The strong negative reaction to Walter Hill’s most recent directorial effort has more to do with disappointed expectations than controversial material.
When repetition is the name of the game – and your film isn’t Run Lola Run – it’s not an encouraging sign.
While the inevitable comparisons between Blair’s directorial debut and the Saulnier pictures in which he appears might find Blair’s film lacking, it’s really a case of ‘apples and oranges.’
Innocuously tragicomic at first, this indie film escalates first to the darkly comic and finally to the abjectly horrific.
The implication of its title is that the movie SCHERZO DIABOLICO is a diabolical prank. But who is its devil and what is the joke?
Sometimes, lowered expectations win out over loftier ideals.
Hellhole is a glorious mess, albeit one rich in the currency of absurdity.
The Neighbor never really ventures into exploitation for its own sake, and its socioeconomic subtext makes it more ambitious than anything else Dunstan and Melton have contributed to horror.
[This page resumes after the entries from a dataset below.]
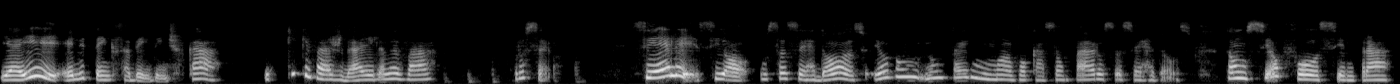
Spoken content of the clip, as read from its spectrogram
E aí ele tem que saber identificar o que, que vai ajudar ele a levar para o céu. Se ele, se ó, o sacerdócio, eu não, não tenho uma vocação para o sacerdócio. Então, se eu fosse entrar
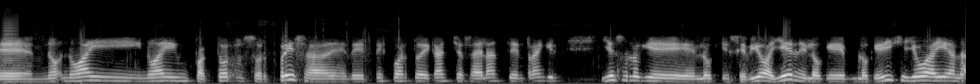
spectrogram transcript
eh, no, no hay no hay un factor sorpresa de, tres cuartos de canchas adelante en Ranger y eso es lo que lo que se vio ayer y lo que lo que dije yo ahí al,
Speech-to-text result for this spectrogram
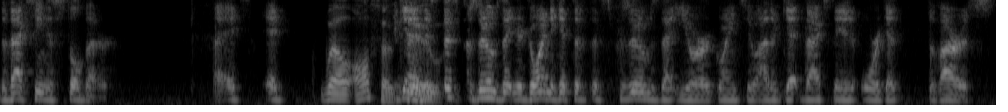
The vaccine is still better. Uh, it's it well, also again, too, this this presumes that you're going to get the. This presumes that you are going to either get vaccinated or get the virus.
Since Mickey Keating’s debut as a writer-director with Ultra Violence (2011), his films have become more stylized and postmodern. This trend is general and not a relentless march with each new release. Still, his most recent effort, Carnage Park (2016), is arguably his most self-conscious bricolage of genres and styles, combining elements of the Western (a la Peckinpah), unconventional storytelling (in the vein of Tarantino’s work), and horror tropes. But does it work (and if so, for whom)?